US Forest Service Research & Development
Contact Information
  • US Forest Service Research & Development
  • 1400 Independence Ave., SW
  • Washington, D.C. 20250-0003
  • 800-832-1355
You are here: Home / People / Profile


Research Topics

Priority Areas

SRS Science Area

Experimental Forests & Ranges

Andrew C. Oishi

Team Leader (Acting), Research Ecologist
3160 Coweeta Lab Road
North Carolina
United States

Phone: 828-524-2128
Fax: 828-369-6768
Contact Andrew C. Oishi

Current Research

Forest ecosystem ecology, plant physiology, and ecohydrology. Examine the response of forest mass and energy cycling to biophysical drivers, including climate, topography, species composition, and management history. Quantify the components of the hydrologic and carbon budgets of southern Appalachian forests over the course of post-harvest stand development from 3 years to 200 years. Identify the magnitude of hydroclimate variability in the southern Appalachians and its effect on forest processes. Methodological approaches include leaf- and tissue-level physiology, efflux chambers, sap flux, eddy covariance, micrometeorology, and ecosystem modelling.

Research Interests

Forest ecosystem ecology, plant physiology, and ecohydrology

Past Research

Examining seasonal and interannual variability in the components of the hydrologic budget in a mature, Southeastern, deciduous forest. Quantifying factors affecting forest floor soil CO2 efflux, including species composition, site productivity, climatic forcing factors, nitrogen availability and fertilization, and elevated atmospheric CO2. Measuring and modeling components of the forest carbon cycle.

Why This Research is Important

Forests play an important role in the supply of clean water resources and the uptake and sequestration of carbon dioxide from the atmosphere. Our ability to understand forest biophysical processes will help us to predict the sensitivity of the hydrologic and carbon cycles are to climatic variability, disturbance, and management practices.


  • Duke University, Ph.D. Forest Ecology 2012
  • Duke University, B.A. Environmental Science and Policy 1997

Professional Experience

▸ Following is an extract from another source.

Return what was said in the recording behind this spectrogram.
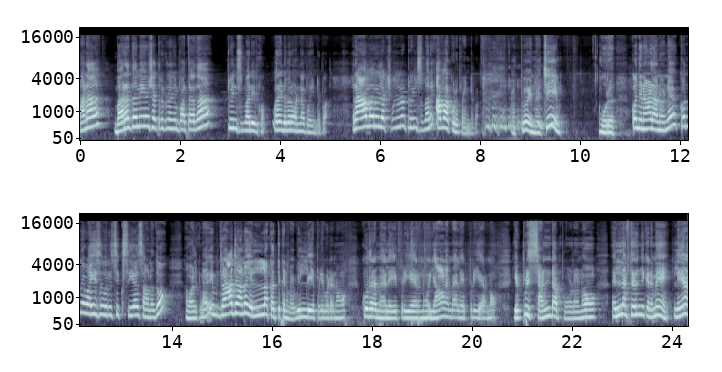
ஆனால் பரதனையும் சத்ருக்னனையும் பார்த்தா தான் ட்வின்ஸ் மாதிரி இருக்கும். ஒரு ரெண்டு பேரும் ஒன்றா போயின்னு இருப்பான் ராமரும் லக்ஷ்மணனும் ட்வின்ஸ் மாதிரி அவா கூட போயின்னு இருப்பான் அப்போது என்னாச்சு? ஒரு கொஞ்ச நாள் ஆனோடனே கொஞ்சம் வயசு ஒரு சிக்ஸ் இயர்ஸ் ஆனதும் அவளுக்கு ராஜானா எல்லாம் கற்றுக்கணுமே வில்லு எப்படி விடணும்? குதிரை மேலே எப்படி ஏறணும்? யானை மேலே எப்படி ஏறணும்? எப்படி சண்டை போடணும்? எல்லாம் தெரிஞ்சுக்கணுமே இல்லையா?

  • Research Ecologist, USDA Forest Service, Southern Research Station, Coweeta Hydrologic Laboratory
    2013 - Current
  • Postdoctoral Associate, Duke University
    2012 - 2013

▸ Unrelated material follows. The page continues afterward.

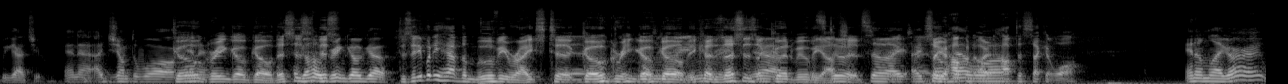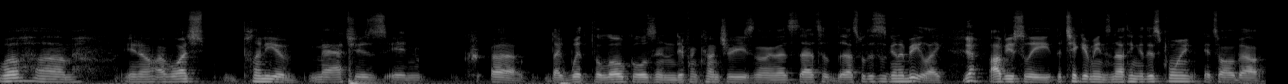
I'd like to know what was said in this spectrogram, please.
we got you and i, I jumped the wall Go and I- Gringo Go. This is go this, gringo go Does anybody have the movie rights to Yeah. Go Gringo Go? Because this is Yeah, a good movie let's do option. it. So I, Great I time. So you're hopping. All right, hop the second wall. And I'm like, all right, well, um, you know, I've watched plenty of matches in, uh, like with the locals in different countries, and like, that's that's that's what this is gonna be like. Yeah. Obviously, the ticket means nothing at this point. It's all about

Featured Publications & Products


Research Highlights


Warmer temperatures reduce forest productivity but not water use

Warmer temperatures are expected to lengthen the growing season for forests. Longer growing seasons may also increase forest water use and produ ...


Last updated on : 11/12/2020